I dearly wanted to love this device, as did my wallet, and to be fair my children did. I think the issues I had with size were the exact opposite for them. But the compromises seem too big to make this a viable option to those who have grown used to the glorious expanse of Apple’s tablet. Even my mother, who has to be surgically removed from my iPad every time she comes over, but for whom the price tag is prohibitive, couldn’t get on with the Nexus. The text size proving difficult for her older eyes.

The Nexus is a cool little device which some people will undoubtedly love. For me though it looks like another trip to the Apple store looms in March when the new model comes out. Better start saving now then…

…or are you just pleased to see me?

In the early days of the mobile phone you weren’t worried about styling, screen size, data tariffs, or when the must-have app would finally arrive on your platform. No, life was simpler then.
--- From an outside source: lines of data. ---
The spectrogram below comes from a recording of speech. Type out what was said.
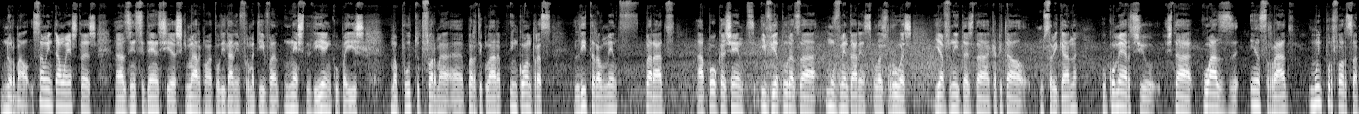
normal. São então estas as incidências que marcam a atualidade informativa neste dia em que o país, Maputo, de forma uh, particular, encontra-se literalmente parado há pouca gente e viaturas a movimentarem-se pelas ruas e avenidas da capital moçambicana. O comércio está quase encerrado, muito por força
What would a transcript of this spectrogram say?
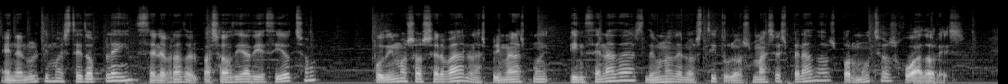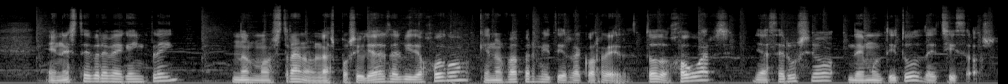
En el último State of Play, celebrado el pasado día 18, pudimos observar las primeras pinceladas de uno de los títulos más esperados por muchos jugadores. En este breve gameplay nos mostraron las posibilidades del videojuego que nos va a permitir recorrer todo Hogwarts y hacer uso de multitud de hechizos.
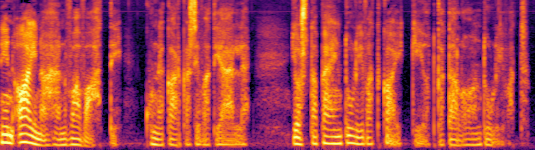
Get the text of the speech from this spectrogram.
niin aina hän vavahti, kun ne karkasivat jäälle, josta päin tulivat kaikki, jotka taloon tulivat.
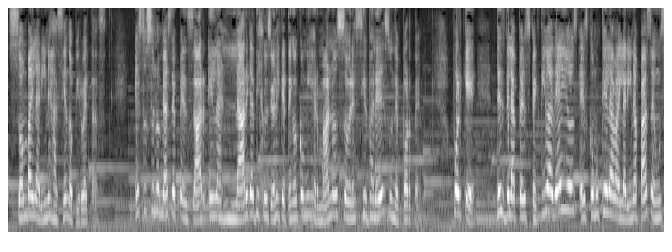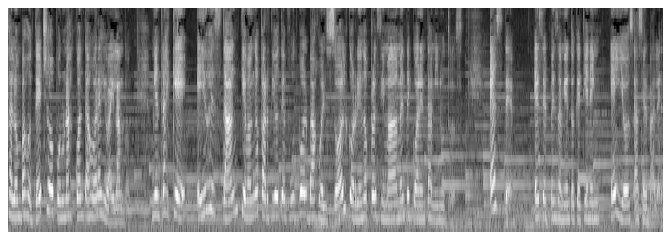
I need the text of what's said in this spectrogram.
son bailarines haciendo piruetas. Esto solo me hace pensar en las largas discusiones que tengo con mis hermanos sobre si el ballet es un deporte. Porque desde la perspectiva de ellos es como que la bailarina pasa en un salón bajo techo por unas cuantas horas y bailando. Mientras que ellos están que van a partidos de fútbol bajo el sol corriendo aproximadamente 40 minutos. Este es el pensamiento que tienen ellos hacia el ballet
All the pioneer mobiler had on their mind was whether they could get through a five minute call without ending up in traction. You see the original phones where big….really big. You know those inflatable, joke ones you’ve seen wacky individuals sporting? Yeah, that big, but made out of lead with black hole linings. You could always tell those fortunate enough to live on the cutting edge of telecommunications as they invariably had one enormous arm, not unlike the genetic disaster that roamed the power plants at the end of Resident Evil.
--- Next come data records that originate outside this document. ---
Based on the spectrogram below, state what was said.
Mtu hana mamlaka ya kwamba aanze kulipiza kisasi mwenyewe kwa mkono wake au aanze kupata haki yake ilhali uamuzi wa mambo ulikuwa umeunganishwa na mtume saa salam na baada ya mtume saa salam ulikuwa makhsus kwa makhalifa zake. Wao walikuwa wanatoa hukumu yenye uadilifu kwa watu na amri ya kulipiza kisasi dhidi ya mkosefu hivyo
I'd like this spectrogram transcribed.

A man, yesterday.

Then, in the interests of public safety, manufacturers set about reducing the burden that phones put upon their customers and finally normality was restored. Over time we were treated to diminutive models such as the Motorola Razor, and those teeny tiny Nokia ones that were impossible to dial due to the buttons being only an atom wide. Surely it was only a matter of time until they were so small they’d be built into our watches and we could live out our Dick Tracy fantasies?

Can you help me? My normal-sized fingers are just too big.
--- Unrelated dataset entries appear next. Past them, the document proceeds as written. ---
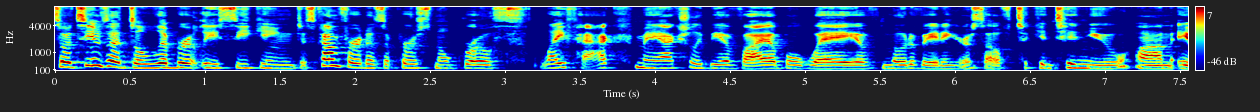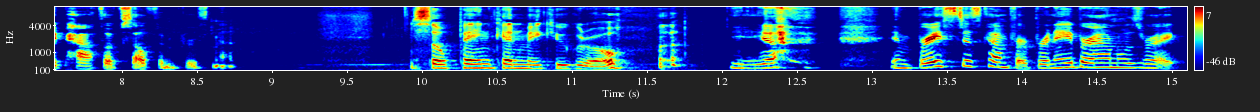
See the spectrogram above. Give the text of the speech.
So it seems that deliberately seeking discomfort as a personal growth life hack may actually be a viable way of motivating yourself to continue on a path of self improvement. So pain can make you grow. yeah. Embrace discomfort. Brene Brown was right.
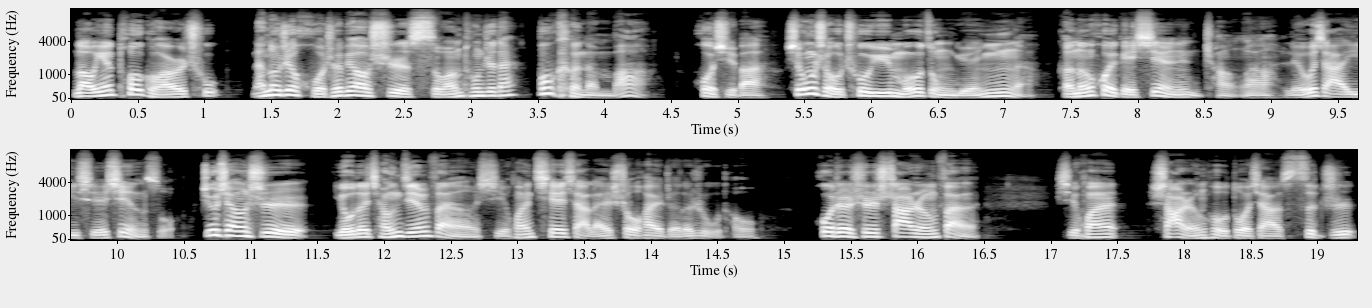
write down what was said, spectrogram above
老严脱口而出：“难道这火车票是死亡通知单？不可能吧？或许吧。凶手出于某种原因啊，可能会给现场啊留下一些线索，就像是有的强奸犯啊喜欢切下来受害者的乳头。”或者是杀人犯喜欢杀人后剁下四肢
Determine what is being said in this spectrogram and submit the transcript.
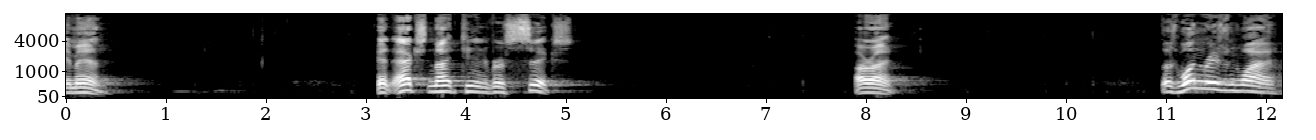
Amen. In Acts 19 and verse 6. All right. There's one reason why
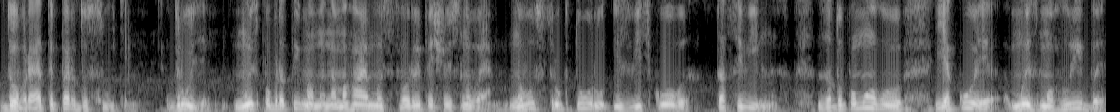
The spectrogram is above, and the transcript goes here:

But no…

Recently a strange reversal has begun to take place. The Apple iPhone bares upon its delicate chassis a 3.5″ screen. It’s compact, neat, and looks like a phone, albeit a slabbish one. Over in the Android camp though we have seen the emergence of colossus’ such as the dangerously named Titan, Nexus, Galaxy S2 (ok that’s not so dangerous, just a bit dull), and the One X (come on, it sounds like something Wolverine would use!), with screens that technically qualify as surfboards. What’s going on? Have we not learned our lessons from the past? Due we want a nation of uni-armsters once more?

Ok, I’ll admit, it’s a bit different this time around. This new breed of phone isn’t built from recently collapsed stars, instead their waif-like frames are composed of baby sighs and fairy wishes. They positively lift you up as you use them then return you gently to the ground as you make your goodbyes. The girth isn’t simply a casket for an enormous battery either. Nowadays the size is there to accommodate gorgeous displays which act as portals to the internet with all its video laden riches. We read books upon the devices, record our adventures in stunning HD, and store more CDs than still seems feasible. Some of them even make telephone calls. It’s astounding!

A women with a phone the size of her face.

So why is it then that I still find it odd that the size is on the increase? We’ve seen tablets of various sizes emerge that would seem more suited to the purposes of viewing. Even laptops are becoming lighter and slimmer. Why do we need our phones to meet them? Is it the convenience? I’m not so sure, even with the larger models on offer I’m not convinced I’d ever want to watch a movie on one, whereas on my iPad it’s a very pleasant experience. Is it for photography? Maybe, but the results are not dependent on the screen size, and we pretty much always download pictures to a PC if we want to keep them. Is it a male need to compensate for some other deficiency? Of course, but that goes for any kind of technology. We’re just big kids after all.

In the end I’m left wondering whether it’s just because we’ve done small and now need to go somewhere else? But I’m all up for being convinced otherwise. Maybe I’m just stuck in the past and need to embrace the cult of the big. Please, teach me your ways…

What do you think is the ideal size for a phone? And how big is too big?